The image, which featured on a poster for her independent film “Kaali”, has sparked nationwide debate in India, with politicians, diplomats and local police reportedly among those accusing director Leena Manimekalai of offending religious sentiments.
The film, which uses an alternative English spelling of the goddesses’ name, was among 18 works intended to explore multiculturalism at the Toronto Metropolitan University’s “Under the Tent” showcase at the Aga Khan Museum.
Described as a “performance documentary,” it imagines the Hindu goddess “descending onto a queer female filmmaker” and viewing Canada — and its diverse people — through her eyes, Manimekalai explained.
“She is a free spirit. She spits at patriarchy. She dismantles Hindutva (an ideology that seeks to transform secular India into a Hindu nation). She destroys capitalism. She embraces everyone with a thousand hands.”
Kali “chooses love” and accepts a cigarette from “working-class street dwellers,” Manimekalai added in an email.
A promotional poster, which features the director dressed as Kali, shows the Hindu goddess smoking and holding aloft a rainbow flag, a symbol of the LGBTQ community.
Manimekalai, who is from the southern Indian state of Tamil Nadu and is currently a graduate fellow at Toronto’s York University, shared the poster to Twitter on Saturday. It soon went viral, eliciting furious responses from some Indian social media users — many of whom called for her arrest. Within days, tens of thousands of tweets had appeared with the hashtag #ArrestLeenaManimekalai.
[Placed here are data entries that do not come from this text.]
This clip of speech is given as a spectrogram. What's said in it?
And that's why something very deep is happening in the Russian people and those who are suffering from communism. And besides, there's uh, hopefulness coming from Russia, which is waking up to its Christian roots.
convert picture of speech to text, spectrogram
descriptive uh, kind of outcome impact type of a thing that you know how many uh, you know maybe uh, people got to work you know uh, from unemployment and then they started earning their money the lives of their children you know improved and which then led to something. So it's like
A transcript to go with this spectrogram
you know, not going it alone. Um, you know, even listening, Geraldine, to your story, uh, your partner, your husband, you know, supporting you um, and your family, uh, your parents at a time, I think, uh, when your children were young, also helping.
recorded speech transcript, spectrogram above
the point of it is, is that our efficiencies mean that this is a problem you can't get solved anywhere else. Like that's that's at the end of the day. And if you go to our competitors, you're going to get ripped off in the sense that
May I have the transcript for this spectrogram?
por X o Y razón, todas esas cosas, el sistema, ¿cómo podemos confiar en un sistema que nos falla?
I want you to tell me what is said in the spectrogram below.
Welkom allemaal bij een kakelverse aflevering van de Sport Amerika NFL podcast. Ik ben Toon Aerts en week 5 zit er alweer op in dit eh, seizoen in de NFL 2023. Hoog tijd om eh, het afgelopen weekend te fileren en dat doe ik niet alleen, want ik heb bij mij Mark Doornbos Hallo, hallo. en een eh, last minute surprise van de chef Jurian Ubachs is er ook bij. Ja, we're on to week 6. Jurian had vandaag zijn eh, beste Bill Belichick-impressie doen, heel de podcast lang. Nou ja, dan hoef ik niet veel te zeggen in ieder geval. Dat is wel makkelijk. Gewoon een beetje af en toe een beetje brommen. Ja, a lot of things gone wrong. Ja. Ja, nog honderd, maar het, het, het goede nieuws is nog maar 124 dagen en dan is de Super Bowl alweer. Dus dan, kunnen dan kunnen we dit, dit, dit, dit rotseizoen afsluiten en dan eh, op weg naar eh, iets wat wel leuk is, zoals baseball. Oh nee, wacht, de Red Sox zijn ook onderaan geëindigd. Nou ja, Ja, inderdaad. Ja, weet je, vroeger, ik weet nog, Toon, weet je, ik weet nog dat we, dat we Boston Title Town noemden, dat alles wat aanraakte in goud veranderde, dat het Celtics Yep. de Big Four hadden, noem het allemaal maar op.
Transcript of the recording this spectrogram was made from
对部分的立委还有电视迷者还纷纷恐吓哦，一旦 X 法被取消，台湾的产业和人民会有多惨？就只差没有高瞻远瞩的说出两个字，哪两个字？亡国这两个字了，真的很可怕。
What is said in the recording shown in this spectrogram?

In a statement, the school added: “We are committed to equity, diversity and inclusion while at the same time respecting the diversity of beliefs and points of view in our society.”
Manimekalai expressed her disappointment with the two institutions, accusing them of having “traded off academic freedom and artistic freedom to save their skin.”
“It is sad to see these institutions operating in a sovereign country like Canada bowing…